The former chief of staff to retiring Mayor Richard M. Daley bounced between second and third place in polls throughout the campaign. He vowed to force a runoff against Rahm Emanuel, but his efforts fell short when Emanuel eclipsed 50 percent.
"I pledge my full support to Rahm Emanuel," Chico said in his concession speech.
That's a shocking turn of events for a candidate who thought he had a shot.
Chico broke out among mayoral candidates early in the race thanks to his experience spanning schools president to Public Building Commissioner and park district Board of Commissioners President to Daley's right-hand man.
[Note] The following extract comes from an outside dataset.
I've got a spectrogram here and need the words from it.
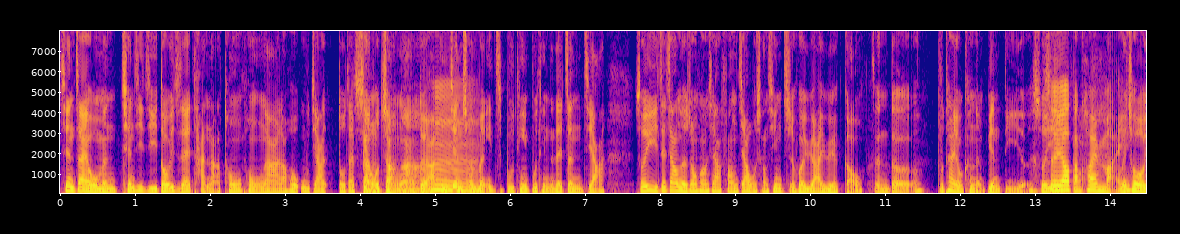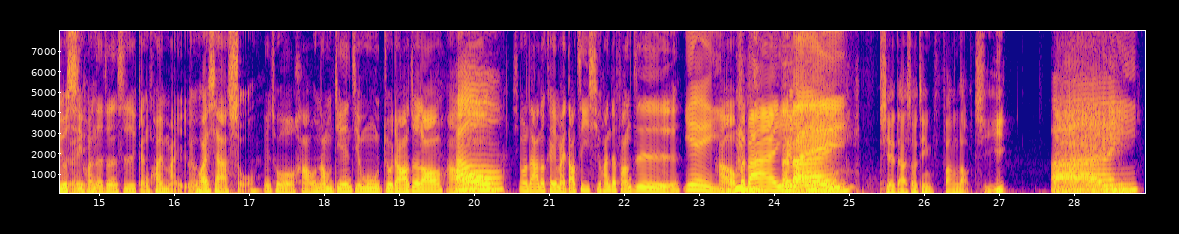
现在我们前几集都一直在谈啊，通膨啊，然后物价都在飙涨啊，啊对啊，嗯营建成本一直不停不停的在增加，所以在这样的状况下，房价我相信只会越来越高，真的不太有可能变低了，所以所以要赶快买。没，错，有喜欢的真的是赶快买了，赶快下手，没错。好，那我们今天节目就聊到这喽，好，希望大家都可以买到自己喜欢的房子。耶，好，拜拜，拜拜。谢谢大家收听防老吉。拜。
He started his campaign saying he would cut the mayor’s pay by 20 percent and require other city managers to do the same.
Chico gained support from the Fraternal Order of Police, Firefighters Union Local 2, Latino cops and Congressman Luis Gutierrez, who said "Chico is the stronger candidate. He's been a consensus builder."
Indeed, Chico proved a consensus candidate among Greek and Latino communities, charging out of the gate with support from Manny Flores and Joe Moreno.
Earlier this year, Chico said he would find the cash to put 2,000 more cops on the streets and disputed Emanuel's proposed tax on luxury services, calling it the Rahm Tax in TV ads.
Less than two weeks before the election, Chico promised a runoff.
"We have a robust field operation," he said at a news conference in Pilsen with Ald. Danny Solis (25th). "If we're doing our jobs right there's going to be a runoff."
A Chicago Tribune poll, showed Chico with about 19 percent of the vote, the only candidate in position to challenge Emanuel in a runoff contest.